Step 3: Modify the configuration in tasks.json for watching

To complete the tasks integration with VS Code, we will need to modify the task configuration from before, to set a watch on the default Gulp task we just created. Your tasks configuration should now look like this:

    "version": "0.1.0",
    "command": "gulp",
    "isShellCommand": true,
    "tasks": [
            "taskName": "default",
            "isBuildCommand": true,
            "showOutput": "always",
            "isWatching": true

Step 4: Run the Build Task

Again, as this is the only task in the file you can execute it by simply pressing kb(workbench.action.tasks.build) (Run Build Task). But this time, we've set a watch so the status bar should indicate that on the left-hand side.

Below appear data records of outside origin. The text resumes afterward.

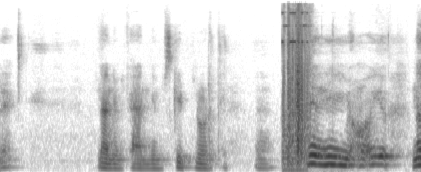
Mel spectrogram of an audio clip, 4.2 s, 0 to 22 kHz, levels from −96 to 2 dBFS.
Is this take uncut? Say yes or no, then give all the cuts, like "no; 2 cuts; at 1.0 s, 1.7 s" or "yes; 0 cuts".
no; 1 cut; at 2.9 s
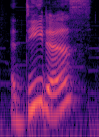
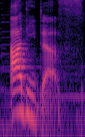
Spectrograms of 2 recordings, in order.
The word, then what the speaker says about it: Adidas: were referring to because they usually pronounce it Adidas. And in Germany, we say Adidas. Wow. Adidas, Adidas. Super different.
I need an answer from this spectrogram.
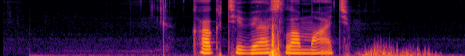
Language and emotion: Russian, neutral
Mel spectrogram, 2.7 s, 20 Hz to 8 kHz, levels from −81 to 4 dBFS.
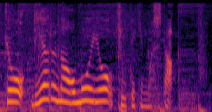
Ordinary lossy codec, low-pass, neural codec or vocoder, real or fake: none; 7.2 kHz; vocoder, 44.1 kHz, 80 mel bands, Vocos; fake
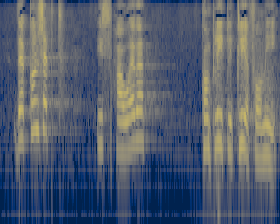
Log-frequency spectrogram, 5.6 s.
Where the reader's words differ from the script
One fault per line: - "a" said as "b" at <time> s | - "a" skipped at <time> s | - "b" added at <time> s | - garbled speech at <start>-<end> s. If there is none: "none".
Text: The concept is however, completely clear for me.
none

Task watching spinner

At this point, if you create and/or modify other Less/Sass files, you will see the respective CSS files generated and/or changes reflected on save. You can also enable Auto Save to make things even more streamlined.

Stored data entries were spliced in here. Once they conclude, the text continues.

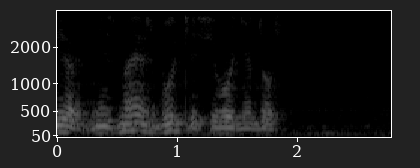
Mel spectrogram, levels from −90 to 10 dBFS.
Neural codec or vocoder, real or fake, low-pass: none; real; 3.6 kHz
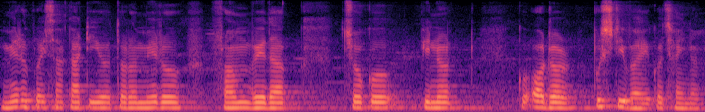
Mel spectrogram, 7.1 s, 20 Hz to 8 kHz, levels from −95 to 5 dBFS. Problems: none marked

If you want to stop the watch, you can press kb(workbench.action.tasks.build) again and click Terminate Running Task in the message box. Or you can use the Command Palette with kb(workbench.action.showCommands) and find the terminate command there.

Customizing CSS, Sass and Less Settings

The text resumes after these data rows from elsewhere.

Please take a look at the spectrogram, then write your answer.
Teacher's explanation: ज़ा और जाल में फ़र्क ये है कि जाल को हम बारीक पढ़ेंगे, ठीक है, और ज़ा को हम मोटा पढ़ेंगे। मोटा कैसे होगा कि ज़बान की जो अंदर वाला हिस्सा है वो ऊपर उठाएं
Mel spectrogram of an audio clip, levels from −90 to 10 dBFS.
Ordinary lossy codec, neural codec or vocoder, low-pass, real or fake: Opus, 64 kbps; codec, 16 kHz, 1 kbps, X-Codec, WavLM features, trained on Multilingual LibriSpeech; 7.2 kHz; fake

You can configure the following lint warnings as User or Workspace Settings.

Tip: Head over to this topic to get an overview of User and Workspace Settings.

To configure an option for CSS, use css.lint. as the prefix to the id; for Sass and Less, use less.lint. and sass.lint..

Set a setting to warning or error if you want to enable lint checking, use ignore to disable it. Lint checks are performed as you type.

Id Description Default
compatibleVendorPrefixes When using a property with a vendor-specific prefix (for example -webkit-transition), make sure to also include all other vendor-specific properties eg. -moz-transition, -ms-transition and -o-transition ignore
vendorPrefix When using a property with a vendor-specific prefix for example -webkit-transition, make sure to also include the standard property if it exists eg. transition warning
duplicateProperties Warn about duplicate properties in the same ruleset ignore
emptyRules Warn about empty rulesets warning
importStatement Warn about using an import statement as import statements are loaded sequentially which has a negative impact on web page performance ignore
boxModel Do not use width or height when using padding or border ignore
universalSelector Warn when using the universal selector * as it is known to be slow and should be avoided ignore
zeroUnits Warn when having zero with a unit e.g. 0em as zero does not need a unit. ignore
fontFaceProperties Warn when using @@font-face rule without defining a src and font-family property warning
hexColorLength Warn when using hex numbers that don't consist of three or six hex numbers error
argumentsInColorFunction Warn when an invalid number of parameters in color functions e.g. rgb error
unknownProperties Warn when using an unknown property warning
ieHack Warn when using an IE hack *propertyName or _propertyName ignore
unknownVendorSpecificProperties Warn when using an unknown vendor-specific property ignore
propertyIgnoredDueToDisplay Warn when using a property that is ignored due to the display. For example with display: inline, the width, height, margin-top, margin-bottom, and float properties have no effect. warning
important Warn when using !important as it is an indication that the specificity of the entire CSS has gotten out of control and needs to be refactored. ignore
float Warn when using float as floats lead to fragile CSS that is easy to break if one aspect of the layout changes. ignore
idSelector Warn when using selectors for an id #id as selectors should not contain IDs because these rules are too tightly coupled with the HTML. ignore

Next Steps

Read on to find out about:

  • Configure Tasks - Dig into Tasks to help you transpile your Sass and Less to CSS.
  • Editing Evolved - Find out about the rich set of features the editor offers for languages such as CSS.
  • HTML - CSS is just the start, HTML is also very well supported in VS Code.

Common Questions

Q: Do you provide a color selector?

A: No, this is currently not supported.

Q: Do you support the indentation based Sass syntax (.sass) ?

A: No, this is currently not supported.